Hello! This is Laurie Bishop. Great cover, Cara!
I’ve been reading everyone else’s comments and trying to decide how I would qualify what makes a Regency risky. I find it isn’t as easy as I thought it would be. But since I have to come up with something 😉 , to me a risky Regency is one in which the heroine, and/or the hero, do something extraordinary for their sex/time/station—or must act in an unexpected way to address their dilemma. Also, in addition to this, they must do or be in this way without violating the attitudes of the time.Hence the trickiness.Let us say that I want my heroine to be courageous and able to take command to save the family estate. She might come to the traumatic conclusion that she must ruin herself by becoming the mistress of Snidely Whiplash; and she can acknowledge this by having all of the appropriate thoughts and feelings about what she feels forced to do. But…she will not use language that a gently reared young lady does not use, and she will otherwise behave with all the decorum within her power that she has been raised to use. And she will not know something that a gently reared young lady does not know.

Of course, if she is not a gently reared young lady, we have a different bucket of peas. She will have the perspective of a farmer’s daughter, a soldier’s daughter, or what have you. And that can be quite different. Even middle class daughters were different than the daughters of the highest peers. In PRIDE AND PREJUDICE, the Bennett daughters walked to town alone. Lady Catherine de Bourgh’s daughter would never been allowed to do such a thing.

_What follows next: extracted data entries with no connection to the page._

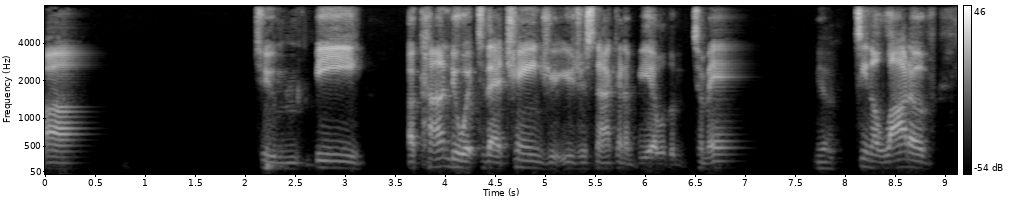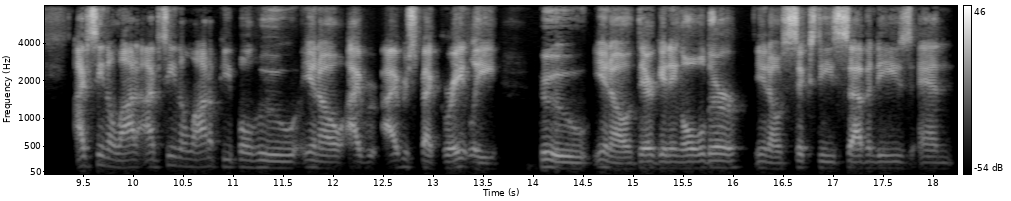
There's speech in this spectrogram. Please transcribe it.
Uh, to be a conduit to that change, you're just not going to be able to, to make. Yeah. I've seen a lot of, I've seen a lot, I've seen a lot of people who, you know, I, I respect greatly who, you know, they're getting older, you know, 60s, 70s, and,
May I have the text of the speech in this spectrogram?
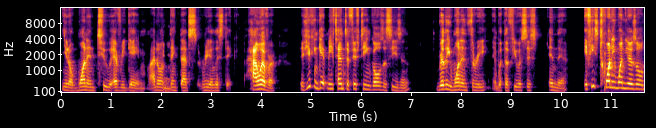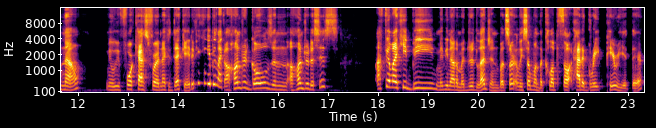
you know, one and two every game. I don't mm. think that's realistic. However, if you can get me 10 to 15 goals a season, really one and three with a few assists in there. If he's 21 years old now, I mean, we forecast for a next decade. If you can give me like 100 goals and 100 assists, I feel like he'd be maybe not a Madrid legend, but certainly someone the club thought had a great period there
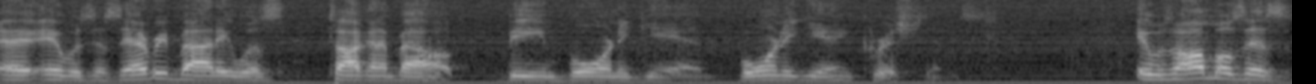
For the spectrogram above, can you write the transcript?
Uh, it was just everybody was talking about being born again, born again Christians. It was almost as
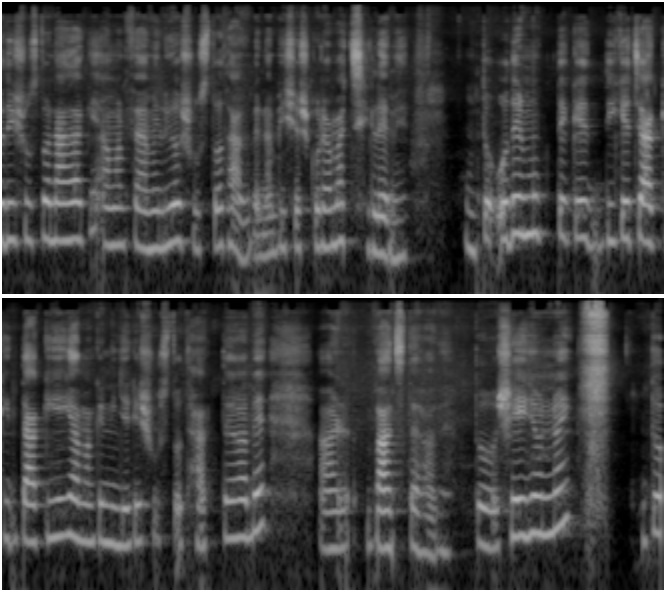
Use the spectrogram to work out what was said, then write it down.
যদি সুস্থ না থাকি, আমার ফ্যামিলিও সুস্থ থাকবে না, বিশেষ করে আমার ছেলে মেয়ে। তো ওদের মুখ থেকে দিকে চাকি, তাকিয়েই আমাকে নিজেকে সুস্থ থাকতে হবে আর বাঁচতে হবে। তো সেই জন্যই তো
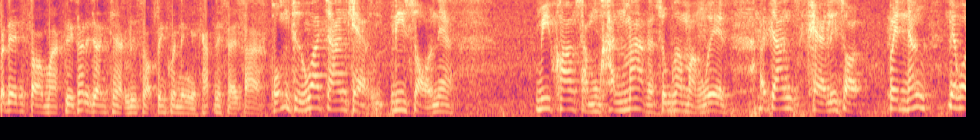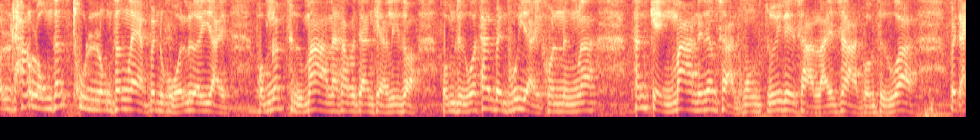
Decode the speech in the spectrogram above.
ประเด็นต่อมาคือท่านอาจารย์แขกหรือสอบเป็นคนยังไงครับในสายตา ผมถือว่าอาจารย์แขกรีสอร์ทเนี่ย มีความสำคัญมากกับซุ้มขมังเวท อาจารย์แขกรีสอร์ทเป็นทั้งเรียกว่าทั้งลงทั้งทุนลงทั้งแรงเป็นหัวเรือใหญ่ ผมนับถือมากนะครับ อาจารย์แขกรีสอร์ทผมถือว่าท่านเป็นผู้ใหญ่คนหนึ่งแล้วท่านเก่งมากในเรื่องศาสตร์ฮวงจุ้ยในศาสตร์หลายศาสตร์ผมถือว่าเป็นไอ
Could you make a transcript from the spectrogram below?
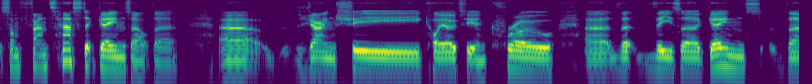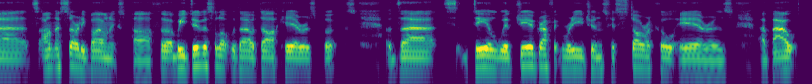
some fantastic games out there. Uh, Shi, Coyote, and Crow. Uh, that these are games that aren't necessarily Onyx Path. Uh, we do this a lot with our Dark Eras books that deal with geographic regions, historical eras about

In my first Regency, THE BEST LAID PLANS, the heroine was a very independent-thinking American heiress who was not raised in high English society. She was therefore allowed to be a little outrageous—and was a ball to write!